YOUR OBJECTIVE = Copy each line of the entries that includes the word "floor".

(Data entries)

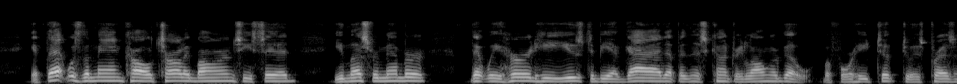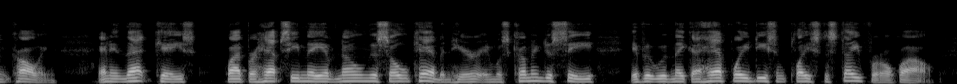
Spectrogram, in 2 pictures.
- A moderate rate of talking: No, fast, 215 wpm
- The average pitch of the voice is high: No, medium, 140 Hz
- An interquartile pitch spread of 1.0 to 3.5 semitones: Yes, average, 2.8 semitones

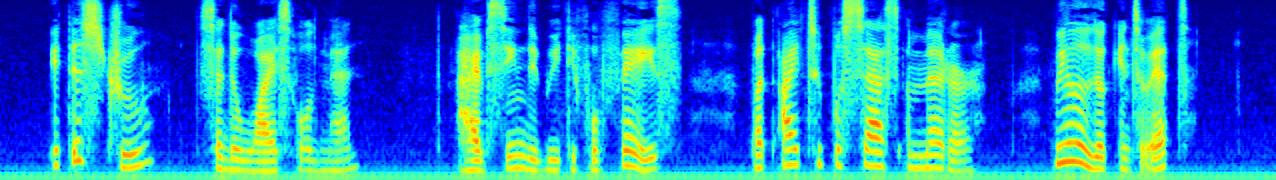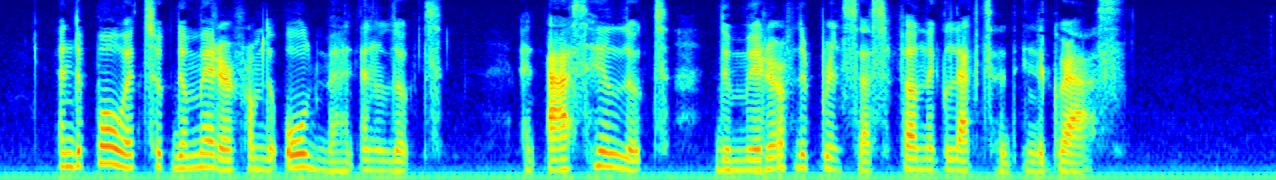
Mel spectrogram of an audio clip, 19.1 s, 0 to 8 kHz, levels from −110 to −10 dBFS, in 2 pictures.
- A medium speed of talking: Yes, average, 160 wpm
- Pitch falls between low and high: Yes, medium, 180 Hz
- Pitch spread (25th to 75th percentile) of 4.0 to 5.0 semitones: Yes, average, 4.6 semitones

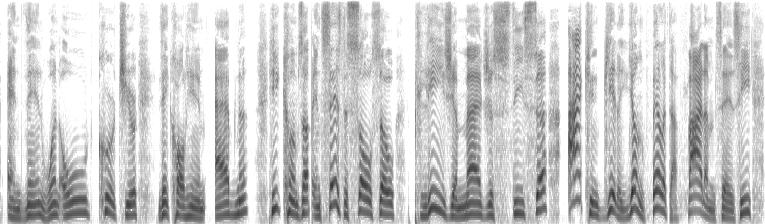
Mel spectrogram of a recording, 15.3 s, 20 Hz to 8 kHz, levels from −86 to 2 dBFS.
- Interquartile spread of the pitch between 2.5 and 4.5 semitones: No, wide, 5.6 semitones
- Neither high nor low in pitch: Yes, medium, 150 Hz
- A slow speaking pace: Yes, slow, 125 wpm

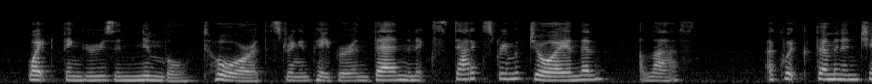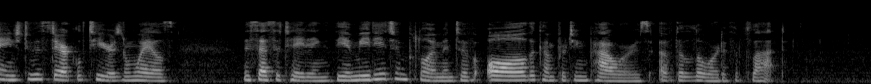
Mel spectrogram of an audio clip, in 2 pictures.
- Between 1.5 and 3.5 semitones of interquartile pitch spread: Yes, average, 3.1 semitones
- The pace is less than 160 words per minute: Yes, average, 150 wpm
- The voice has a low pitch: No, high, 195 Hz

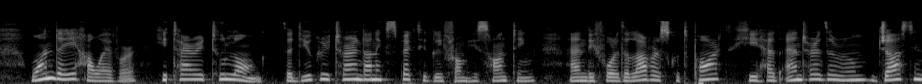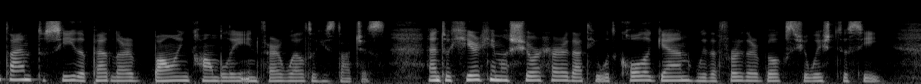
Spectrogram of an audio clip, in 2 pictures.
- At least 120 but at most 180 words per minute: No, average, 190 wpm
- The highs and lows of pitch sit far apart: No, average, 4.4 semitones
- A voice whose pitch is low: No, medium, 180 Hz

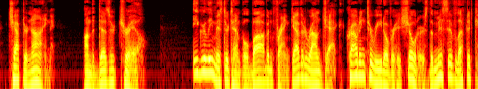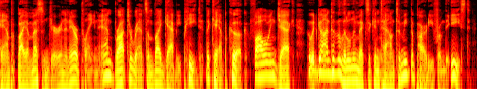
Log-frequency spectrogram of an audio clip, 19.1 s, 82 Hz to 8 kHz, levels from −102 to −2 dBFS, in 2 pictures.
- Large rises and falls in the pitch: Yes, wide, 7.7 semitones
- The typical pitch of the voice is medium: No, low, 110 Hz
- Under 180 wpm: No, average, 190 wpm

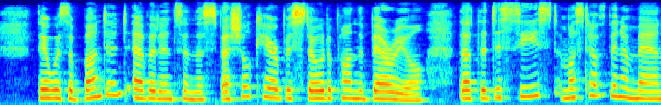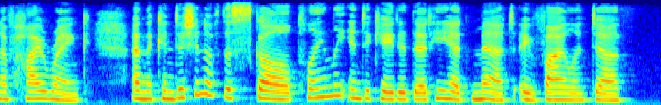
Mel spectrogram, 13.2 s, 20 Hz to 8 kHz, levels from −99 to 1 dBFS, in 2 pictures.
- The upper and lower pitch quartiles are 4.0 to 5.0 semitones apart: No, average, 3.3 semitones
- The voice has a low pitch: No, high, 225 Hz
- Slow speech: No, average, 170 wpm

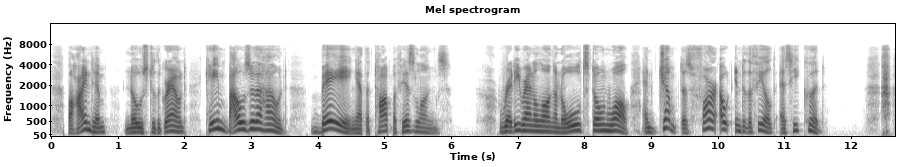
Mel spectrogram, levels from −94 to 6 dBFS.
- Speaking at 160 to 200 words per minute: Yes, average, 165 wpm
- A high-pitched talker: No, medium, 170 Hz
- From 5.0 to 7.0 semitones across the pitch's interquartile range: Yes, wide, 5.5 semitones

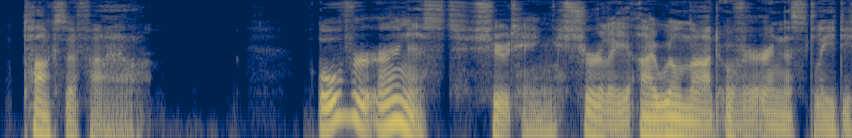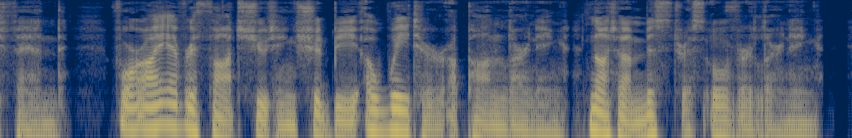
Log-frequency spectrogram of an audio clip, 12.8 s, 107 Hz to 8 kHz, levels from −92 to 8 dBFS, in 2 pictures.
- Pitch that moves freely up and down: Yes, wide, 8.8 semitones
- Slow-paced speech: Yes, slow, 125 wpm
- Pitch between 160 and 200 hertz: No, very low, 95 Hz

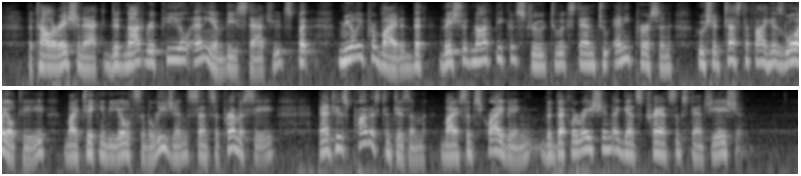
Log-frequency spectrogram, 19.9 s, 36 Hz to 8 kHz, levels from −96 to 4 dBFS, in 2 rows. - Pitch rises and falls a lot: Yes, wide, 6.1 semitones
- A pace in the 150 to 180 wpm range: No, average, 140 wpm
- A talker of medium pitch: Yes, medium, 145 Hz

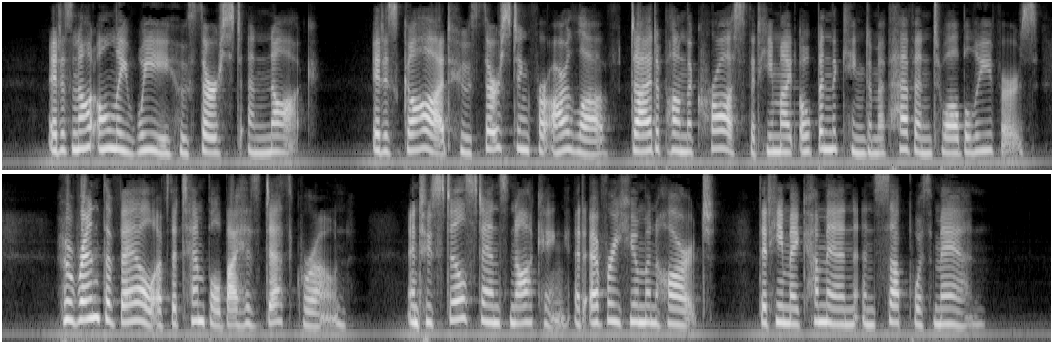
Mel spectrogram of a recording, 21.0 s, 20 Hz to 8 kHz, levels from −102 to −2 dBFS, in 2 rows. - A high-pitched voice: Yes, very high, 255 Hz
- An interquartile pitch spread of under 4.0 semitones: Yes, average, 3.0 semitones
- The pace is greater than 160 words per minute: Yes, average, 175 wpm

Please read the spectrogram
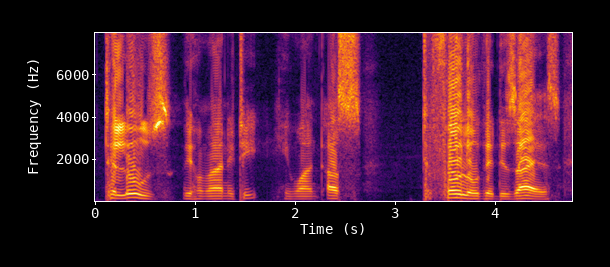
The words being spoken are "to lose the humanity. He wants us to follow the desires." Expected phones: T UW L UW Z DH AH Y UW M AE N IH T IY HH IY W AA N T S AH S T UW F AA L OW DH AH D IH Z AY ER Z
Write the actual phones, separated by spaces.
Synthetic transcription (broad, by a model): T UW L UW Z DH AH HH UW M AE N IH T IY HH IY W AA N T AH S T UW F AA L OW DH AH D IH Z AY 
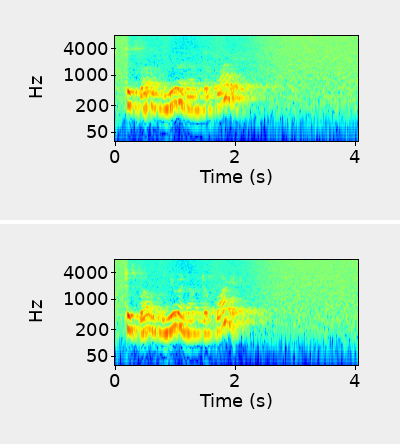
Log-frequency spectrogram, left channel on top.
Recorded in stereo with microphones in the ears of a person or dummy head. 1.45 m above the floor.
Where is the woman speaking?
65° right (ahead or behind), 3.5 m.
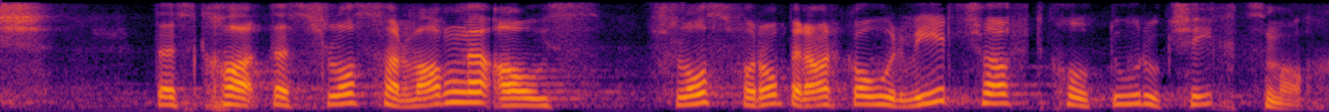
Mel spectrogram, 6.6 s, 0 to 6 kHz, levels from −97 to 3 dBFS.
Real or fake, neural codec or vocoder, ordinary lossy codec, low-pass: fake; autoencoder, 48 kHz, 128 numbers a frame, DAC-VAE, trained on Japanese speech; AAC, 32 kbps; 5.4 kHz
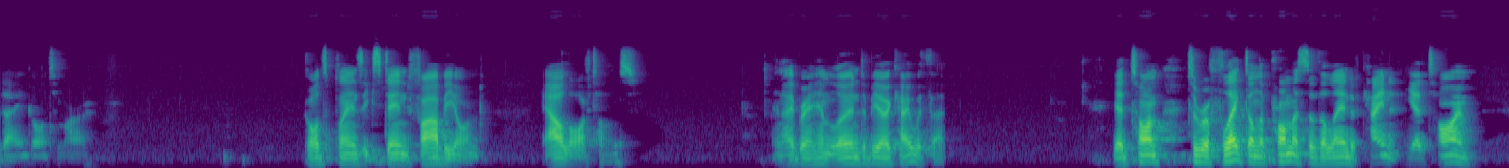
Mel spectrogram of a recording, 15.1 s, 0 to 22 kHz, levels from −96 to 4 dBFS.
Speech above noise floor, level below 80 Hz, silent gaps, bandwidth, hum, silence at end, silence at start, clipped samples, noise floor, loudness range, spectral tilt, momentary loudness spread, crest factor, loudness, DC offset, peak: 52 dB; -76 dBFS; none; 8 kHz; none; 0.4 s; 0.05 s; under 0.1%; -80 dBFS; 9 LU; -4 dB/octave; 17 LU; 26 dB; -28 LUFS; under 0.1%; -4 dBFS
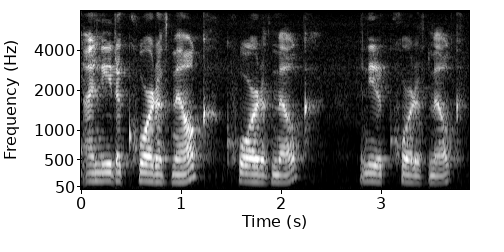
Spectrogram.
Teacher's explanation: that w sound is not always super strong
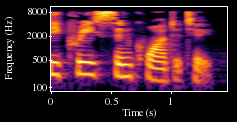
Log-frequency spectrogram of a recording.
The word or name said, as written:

YOUR SOLUTION =
Recorded in stereo with microphones in the ears of a person or dummy head. 1.45 m above the floor.
Speech above noise floor, level below 80 Hz, silent gaps, bandwidth, hum, silence at end, silence at start, clipped samples, noise floor, loudness range, spectral tilt, momentary loudness spread, crest factor, loudness, DC offset, peak: 52 dB; -76 dBFS; none; 8 kHz; none; 0.4 s; 0.05 s; under 0.1%; -80 dBFS; 9 LU; -4 dB/octave; 17 LU; 26 dB; -28 LUFS; under 0.1%; -4 dBFS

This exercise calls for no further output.